If we are unable to successfully construct and commercialize production plants, our ability to generate profits from our technology will be impaired.
 
Our future success depends on our ability to secure partners to locate, develop and construct future commercial production plants and operate them at a profit. A number of different variables, risks and uncertainties affect such commercialization including:
 
 
-
 the complex, lengthy and costly regulatory permit and approval process;
 
-
 local opposition to development of projects, which can increase cost and delay timelines;
 
-
 increases in construction costs such as for contractors, workers and raw materials; - transportation costs and availability of transportation;
 
-
 the inability to acquire adequate amounts of low rank feedstock coal at forecasted prices to meet projected goals;
 
-
 availability of suitable consumers of chemical by-product produced by our process;
 
-
 engineering, operational and technical difficulties; and - possible price fluctuations of low-Btu coal which could impact profitability.
 
If we are unable to successfully address these risks, our results from operations, financial condition and cash flows may be adversely affected.
 
Future changes in the law may adversely affect our ability to sell our products and services.

A significant factor in expanding the potential U.S. market for coal processed using our technology is the numerous federal, state and local environmental regulations, which provide various air emission requirements for power generating facilities and industrial coal users. We believe that the use of clean-burning fuel technologies such as ours will help utility companies comply with the air emission regulations and limitations. However, we are unable to predict future regulatory changes and their impact on the demand for our technology. While more stringent laws and regulations, including mercury emission standards, limits on sulfur dioxide emissions and nitrogen oxide emissions, may increase demand for our technology, such regulations may result in reduced coal use and increased reliance on alternative fuel sources. Similarly, amendments to the numerous federal and state environmental regulations that relax emission limitations would have a material adverse effect on our prospects.

ITEM 2. UNREGISTERED SALES OF EQUITY SECURITIES AND USE OF PROCEEDS

There were no sales of unregistered securities for the three months or six months ended June 30, 2011, and there were no sales of unregistered securities for the three months or six months ended June 30, 2010. There was a single sale of securities to the Company’s then Consultant to the Board of Directors, Ignacio Ponce De Leon, a related party, on November 9, 2010, for 2,000,000 shares at the price of $0.04 per share for a total of $80,000.
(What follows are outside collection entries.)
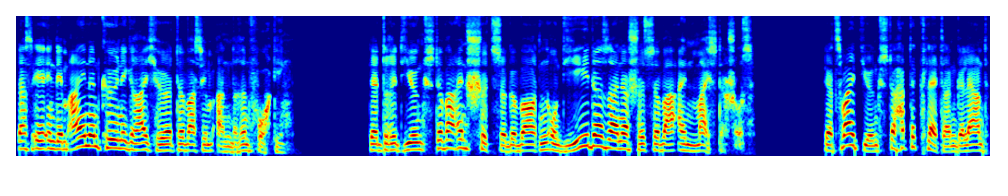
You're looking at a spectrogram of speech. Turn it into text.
dass er in dem einen Königreich hörte, was im anderen vorging. Der Drittjüngste war ein Schütze geworden, und jeder seiner Schüsse war ein Meisterschuss. Der Zweitjüngste hatte Klettern gelernt,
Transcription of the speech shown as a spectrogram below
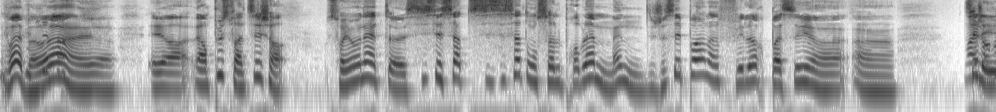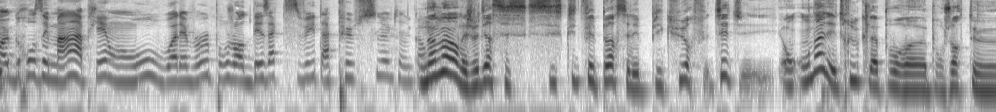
Ouais, bah voilà. et, euh, et, et en plus, tu sais, genre, soyons honnêtes, si c'est ça, si ça ton seul problème, man, je sais pas, là, fais-leur passer un. Ouais, genre les- un gros aimant après en haut ou whatever pour genre désactiver ta puce, là, quelconque. Non, non, mais je veux dire, c'est c'est ce qui te fait peur, c'est les piqûres. Tu sais, tu- on, on a des trucs là pour, euh, pour genre te.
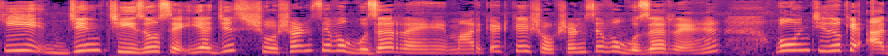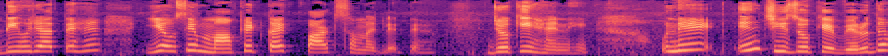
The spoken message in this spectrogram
कि जिन चीज़ों से या जिस शोषण से वो गुज़र रहे हैं, मार्केट के शोषण से वो गुज़र रहे हैं, वो उन चीज़ों के आदि हो जाते हैं या उसे मार्केट का एक पार्ट समझ लेते हैं, जो कि है नहीं। उन्हें इन चीज़ों के विरुद्ध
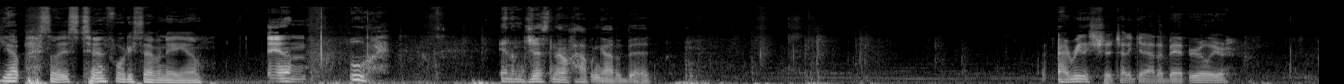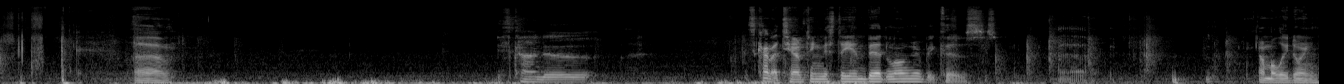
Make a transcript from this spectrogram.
Yep, so it's 10:47 a.m. And ooh, and I'm just now hopping out of bed. I really should try to get out of bed earlier. Um, it's kind of it's kind of tempting to stay in bed longer because uh, I'm only doing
The above shares were issued in reliance on the exemption from registration pursuant to Section 4(2) of the Securities Act of 1933, as amended, and the regulations promulgated thereunder. The transactions were issuances for services performed, the transactions were all privately negotiated and none involved any kind of public solicitation.

ITEM 3. DEFAULTS UPON SENIOR SECURITIES

None.

ITEM 4. RESERVED
 
 
23


ITEM 5. OTHER INFORMATION

None.
 
ITEM 6. EXHIBITS
 
EXHIBIT NO.
DESCRIPTION
 
10.2
 
10.3
 
10.4
 
31
 
32
   
101.INS
XBRL Instance Document
 
101.SCH
XBRL Taxonomy Extension Schema Document
 
101.CAL
XBRL Taxonomy Extension Calculation Linkbase Document
 
101.DEF
XBRL Taxonomy Extension Definition Linkbase Document
 
101.LAB
XBRL Taxonomy Extension Label Linkbase Document
 
101.PRE
XBRL Taxonomy Extension Presentation Linkbase Document
 
 
24

 
SIGNATURES

In accordance with the requirements of the Exchange Act, the registrant caused this report to be signed on its behalf by the undersigned, thereunto duly authorized.
 
 
Clean Coal Technologies
 
       
Date: August 2, 2011
By:
/s/ Robin Eves 
 
   
Robin Eves
 
   
President, CEO, and Acting Chief Financial Officer
 
 
 
 
 
 
25